All the Ultrabooks launched after June 1 are entitled to an upgrade from their existing Windows 7 operating system to the upcoming Windows 8 operating system for a nominal fee of just Rs. 699, according to Microsoft India. Read more about it here. This program will be available till the end of January, 2013. All you need to ensure that you bought an Ultrabook from a licensed vendor which has an original copy of Windows 7 operating system.
So yes, buy a Windows 7-enabled Ultrabook now and rest assured with the knowledge that your purchase won’t be “outdated” any time soon, as far as Windows is concerned.
Most Ultrabooks come with one year of standard warranty. But some manufacturers offer different type of cover to protect your Ultrabook after you purchase it. Some manufacturers offer total security -- which includes protection against both hardware damage and software malfunction -- as their bare minimum warranty option. Others have replacement warranties (no questions asked!), while a few offer plans that ensure a technician attends to your ailing Ultrabook the very next-day at your doorstep, after you raise a complaint. Such Ultrabooks are marginally more expensive than the rest, but their warranty cover ensures you don’t lack the support which matters in situations where it counts the most.
If you are purchasing an Ultrabook from abroad (because of its lower price), pay special attention to its warranty terms and conditions. Please check if the product supports international warranty, otherwise you may actually end up in a situation you wouldn’t want to be in.
Does it make sense to buy one right now?
For the time being, Ultrabooks are selling at a premium, as we mentioned above. Since they are so few in number, manufacturers are trying to extract higher profit margins by selling them at the price of a high-end mainstream laptop -- between Rs. 50,000 to Rs. 1,00,000. In fact, Acer’s Aspire S3 and Samsung’s Ultrabook remain two of the most inexpensive Ultrabooks in the market. But if past trends are any indication, as more manufacturers flood the market with plenty of Ultrabook offerings, and as volumes of their sales pick up, automatically their costs will go down. It’s bound to happen in a few more months.
Don’t forget Intel wants to offer consumers a low-priced ultraportable laptop which doesn’t compromise on performance, and it has promised that 70% of all laptops launched this year will be Ultrabooks. If you wait a little longer, not only will existing prices fall, but as more manufacturers launch their latest Ultrabook offerings, you’ll able to buy an Ultrabook based on Intel’s new Ivy Bridge platform at an affordable price.

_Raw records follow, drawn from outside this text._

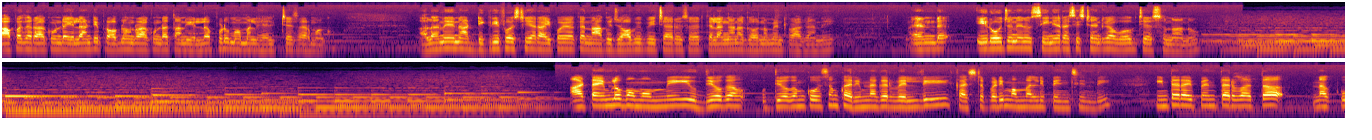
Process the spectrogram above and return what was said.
ఆపద రాకుండా ఎలాంటి ప్రాబ్లం రాకుండా తను ఎల్లప్పుడూ మమ్మల్ని హెల్ప్ చేశారు మాకు. అలానే నా డిగ్రీ ఫస్ట్ ఇయర్ అయిపోయాక నాకు జాబ్ ఇప్పించారు సార్ తెలంగాణ గవర్నమెంట్ రాగానే. అండ్ ఈరోజు నేను సీనియర్ అసిస్టెంట్గా వర్క్ చేస్తున్నాను. ఆ టైంలో మా మమ్మీ ఉద్యోగం ఉద్యోగం కోసం కరీంనగర్ వెళ్ళి కష్టపడి మమ్మల్ని పెంచింది. ఇంటర్ అయిపోయిన తర్వాత నాకు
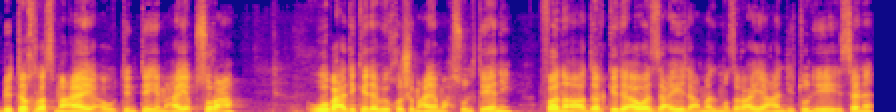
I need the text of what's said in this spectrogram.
بتخلص معايا أو تنتهي معايا بسرعة وبعد كده بيخش معايا محصول تاني فأنا أقدر كده أوزع إيه الأعمال المزرعية عندي طول إيه السنة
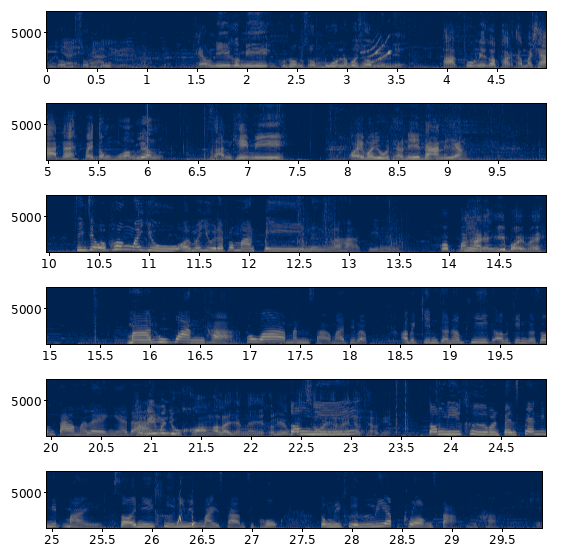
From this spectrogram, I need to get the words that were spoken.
อุดมสมบูรณ์ แถวนี้ก็มีอุดมสมบูรณ์นะผู้ชมนี่นี่ผักพวกนี้ก็ผักธรรมชาตินะ ไม่ต้องห่วงเรื่องสารเคมีอ๋อยมาอยู่แถวนี้นานหรือยัง จริงๆว่าเพิ่งมาอยู่ออยมาอยู่ได้ประมาณปีหนึ่งแล้วค่ะ ปีหนึ่งก็มาหาอย่างนี้บ่อยไหมมาทุกวันค่ะ เพราะว่ามันสามารถที่แบบเอาไปกินกับน้ำพริกเอาไปกินกับส้มตำอะไรอย่างเงี้ยได้แถวนี้มันอยู่คลองอะไรยังไงเขาเรียกตรว่างซอยอะไรนี้แถวๆเนี้ย ตรงนี้คือมันเป็นเส้นนิมิตรใหม่ ซอยนี้คือนิมิตรใหม่ 36 ตรงนี้คือเรียบคลองสามค่ะ โอ้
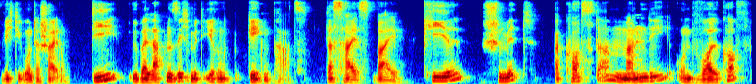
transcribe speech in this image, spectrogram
Wichtige Unterscheidung. Die überlappen sich mit ihren Gegenparts. Das heißt, bei Kiel, Schmidt, Acosta, Mandy und Volkov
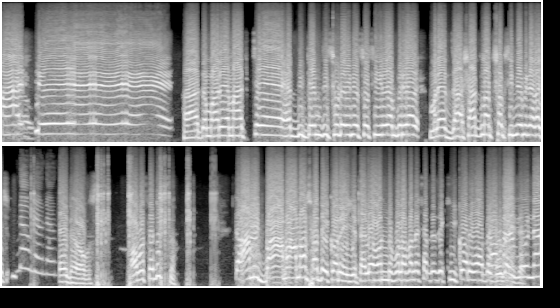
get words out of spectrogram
মারছে। হ্যাঁ তোমারে মারছে। হেডি গেঞ্জি ছুড়ে দিয়েছ সিরিয়া ফিরিয়া মানে যা- সাত মাস সব সিরিয়া ফিরিয়া লাগছে এই ধর অবস্থা। অবস্থা দেখছ? আমি বাবা আমার সাথে করে এই যে তাহলে অন্য পোলাপানের সাথে যে কি করে এত বোঝাই যায়। মামুনা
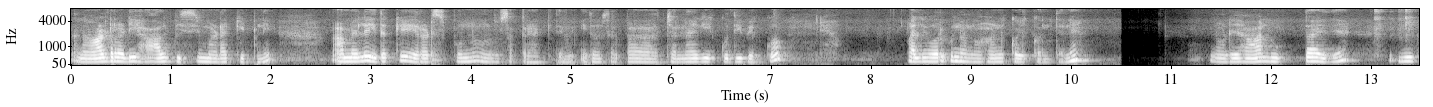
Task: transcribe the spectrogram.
ನಾನು ಆಲ್ರೆಡಿ ಹಾಲು ಬಿಸಿ ಮಾಡೋಕ್ಕಿಟ್ನಿ ಆಮೇಲೆ ಇದಕ್ಕೆ ಎರಡು ಸ್ಪೂನು ಸಕ್ಕರೆ ಹಾಕಿದ್ದೀನಿ. ಇದೊಂದು ಸ್ವಲ್ಪ ಚೆನ್ನಾಗಿ ಕುದಿಬೇಕು. ಅಲ್ಲಿವರೆಗೂ ನಾನು ಹಣ್ಣು ಕೊಯ್ಕೊತೇನೆ. ನೋಡಿ, ಹಾಲು ಉಗ್ತಾ ಇದೆ. ಈಗ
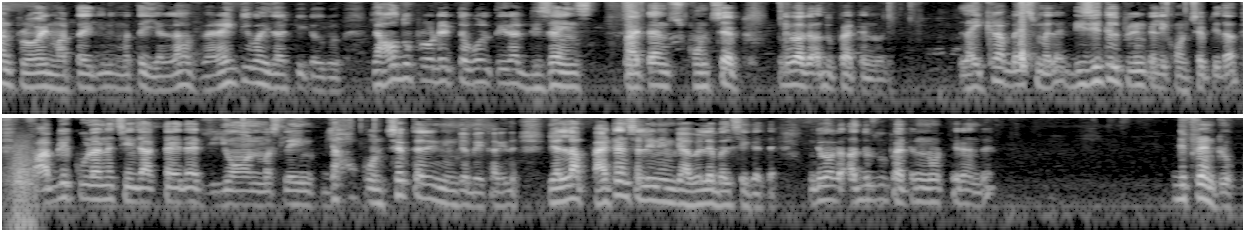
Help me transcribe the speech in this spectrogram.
ನಾನು ಪ್ರೊವೈಡ್ ಮಾಡ್ತಾ ಇದ್ದೀನಿ. ಮತ್ತು ಎಲ್ಲ ವೆರೈಟಿ ವೈಸ್ ಆರ್ಟಿಕಲ್ಗಳು ಯಾವುದು ಪ್ರಾಡಕ್ಟ್ ತಗೊಳ್ತೀರಾ? ಡಿಸೈನ್ಸ್ ಪ್ಯಾಟರ್ನ್ಸ್ ಕಾನ್ಸೆಪ್ಟ್ ಇವಾಗ ಅದು ಪ್ಯಾಟರ್ನ್ ನೋಡಿ. ಲೈಕ್ರಾ ಬೇಸ್ ಮೇಲೆ ಡಿಜಿಟಲ್ ಪ್ರಿಂಟಲ್ಲಿ ಕಾನ್ಸೆಪ್ಟ್ ಇದೆ. ಫ್ಯಾಬ್ರಿಕ್ ಕೂಡ ಚೇಂಜ್ ಆಗ್ತಾ ಇದೆ. ರಿಯಾನ್ ಮಸ್ಲಿನ್ ಯಾವ ಕಾನ್ಸೆಪ್ಟಲ್ಲಿ ನಿಮಗೆ ಬೇಕಾಗಿದೆ. ಎಲ್ಲ ಪ್ಯಾಟರ್ನ್ಸಲ್ಲಿ ನಿಮಗೆ ಅವೈಲೇಬಲ್ ಸಿಗುತ್ತೆ. ಇವಾಗ ಅದ್ರದ್ದು ಪ್ಯಾಟರ್ನ್ ನೋಡ್ತೀರಾ ಅಂದರೆ ಡಿಫ್ರೆಂಟ್ ಲುಕ್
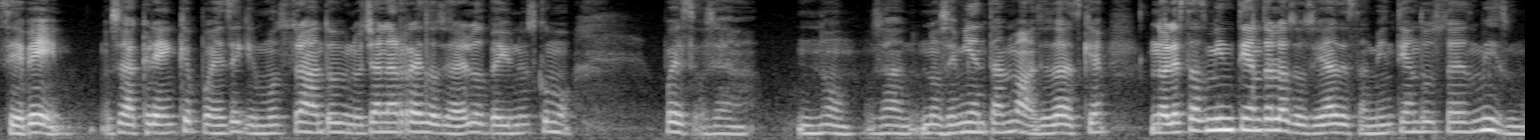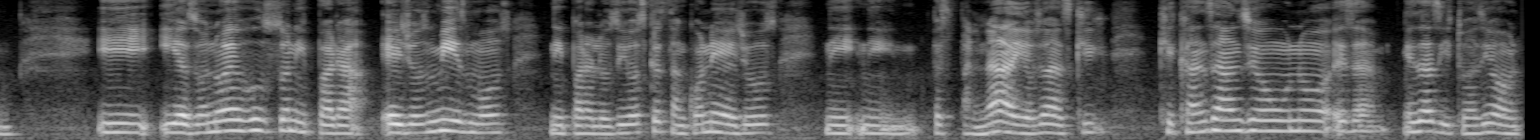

If you’re travelling to the US or if someone you know is visiting India from the States, you can save a lot of money if you order an Ultrabook from America. There’s a great chance of finding Ultrabook models not yet launched in India, and you can save anywhere between Rs. 4,000 to Rs. 10,000 (on an average) on Ultrabooks bought in America compared to their MRP in India. The best saving we saw was on a Dell XPS 13 9255LV Ultrabook model sold on Dell India’s website and BestBuy.com (an American retailer) -- a saving of Rs. 25,000. Of course, read the warranty documents of such offers closely before purchasing.